→ **What is expected**:
Return, from the listing below, each line where the word "this" appears.

#####

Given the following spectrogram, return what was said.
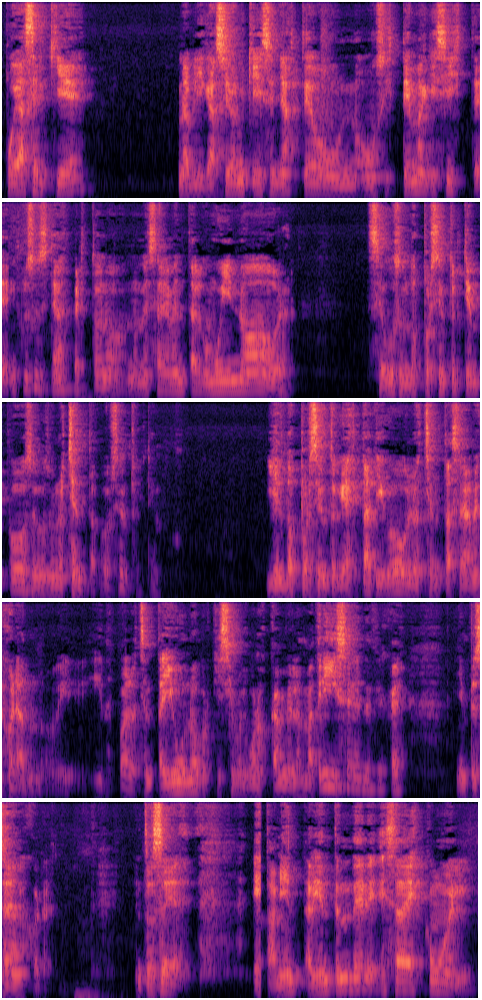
Puede hacer que una aplicación que diseñaste o un, sistema que hiciste, incluso un sistema experto, ¿no? no necesariamente algo muy innovador, se usa un 2% del tiempo o se usa un 80% del tiempo. Y el 2% que es estático, el 80% se va mejorando. Y, después el 81% porque hicimos algunos cambios en las matrices, Y empieza a mejorar. Entonces, también había entender, esa es como el,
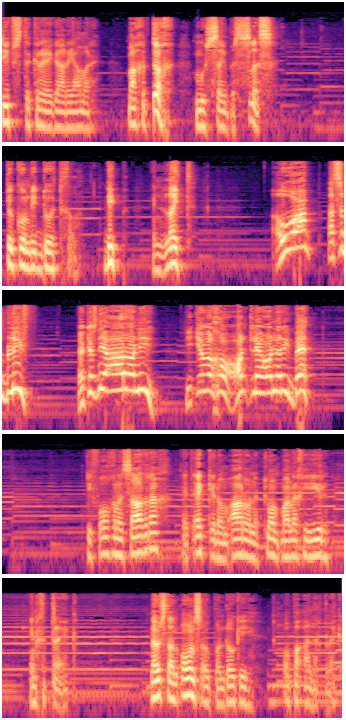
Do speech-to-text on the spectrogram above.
diepste kry ek haar jammer, maar getug moes sy beslis. Toe kom die doodgil, diep en luid. Hou op, asseblief. Ek is nie Aaron nie. Die ewige hond lê onder die bed. Die volgende Saterdag het ek en hom Aaron 'n klomp manne gehuur en getrek. Nou staan ons op Pondokkie op 'n ander plek.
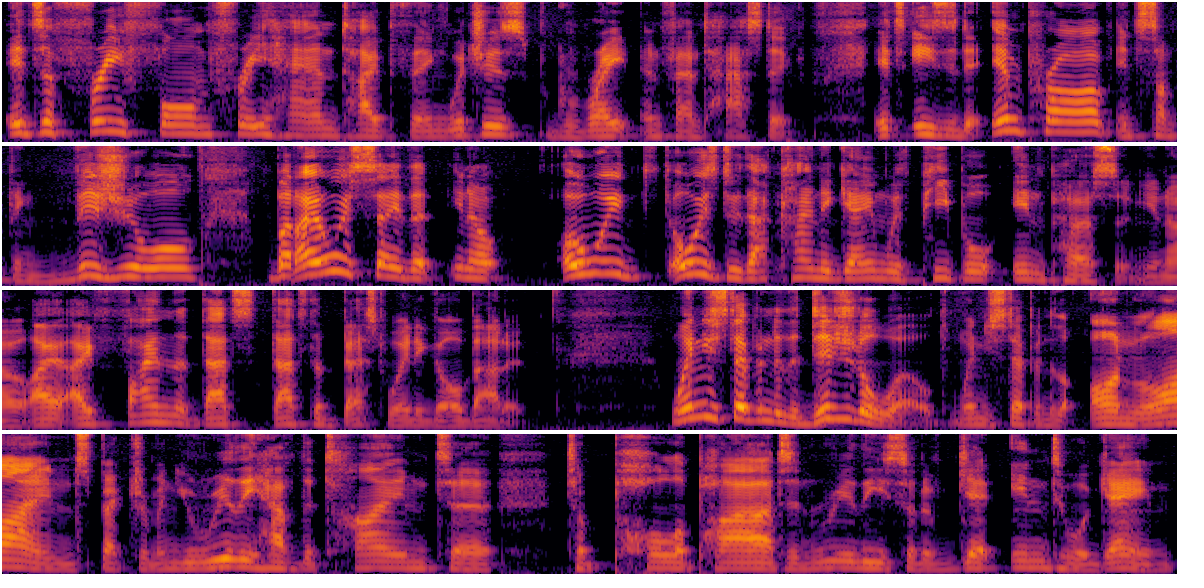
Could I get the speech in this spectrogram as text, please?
it's a free form, free hand type thing, which is great and fantastic. It's easy to improv, it's something visual, but I always say that, you know, always always do that kind of game with people in person, you know. I, I find that that's that's the best way to go about it. When you step into the digital world, when you step into the online spectrum and you really have the time to to pull apart and really sort of get into a game,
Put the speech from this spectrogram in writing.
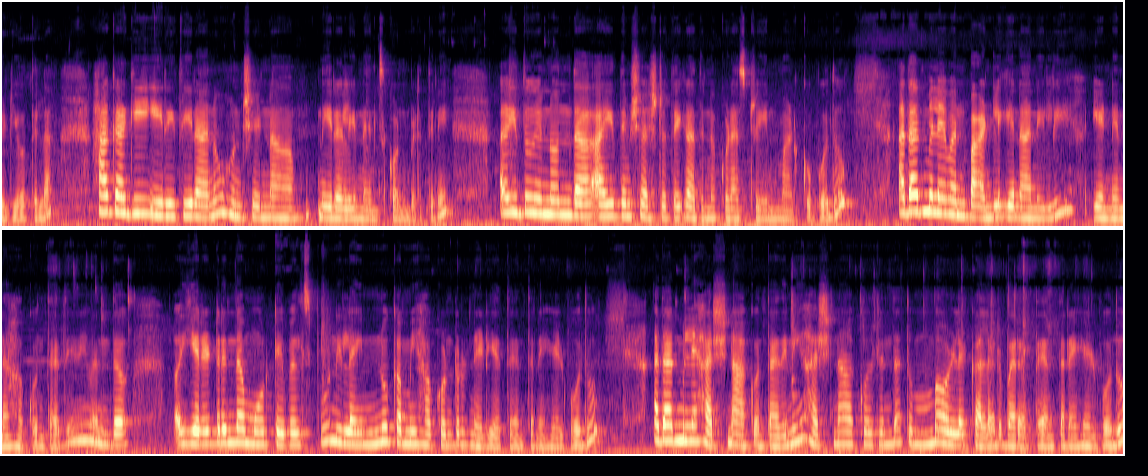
ಹಿಡಿಯೋದಿಲ್ಲ. ಹಾಗಾಗಿ ಈ ರೀತಿ ನಾನು ಹುಣಸೆಹಣ್ಣ ನೀರಲ್ಲಿ ನೆನೆಸ್ಕೊಂಡು ಬಿಡ್ತೀನಿ ಇದು ಇನ್ನೊಂದು ಐದು ನಿಮಿಷ ಅಷ್ಟೊತ್ತಿಗೆ ಅದನ್ನು ಕೂಡ ಸ್ಟ್ರೈನ್ ಮಾಡ್ಕೋಬೋದು. ಅದಾದಮೇಲೆ ಒಂದು ಬಾಣಲಿಗೆ ನಾನಿಲ್ಲಿ ಎಣ್ಣೆನ ಹಾಕ್ಕೊತಾ ಇದ್ದೀನಿ. ಒಂದು ಎರಡರಿಂದ ಮೂರು ಟೇಬಲ್ ಸ್ಪೂನ್ ಇಲ್ಲ ಇನ್ನೂ ಕಮ್ಮಿ ಹಾಕ್ಕೊಂಡ್ರೂ ನಡೆಯುತ್ತೆ ಅಂತಲೇ ಹೇಳ್ಬೋದು. ಅದಾದಮೇಲೆ ಅರ್ಶಿನ ಹಾಕ್ಕೊತಾ ಇದ್ದೀನಿ. ಅರ್ಶಿನ ಹಾಕೋದ್ರಿಂದ ತುಂಬ ಒಳ್ಳೆ ಕಲರ್ ಬರುತ್ತೆ ಅಂತಲೇ ಹೇಳ್ಬೋದು.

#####

→ **Task response**:
Could I get the speech in this spectrogram as text, please?
Put the speech from this spectrogram in writing.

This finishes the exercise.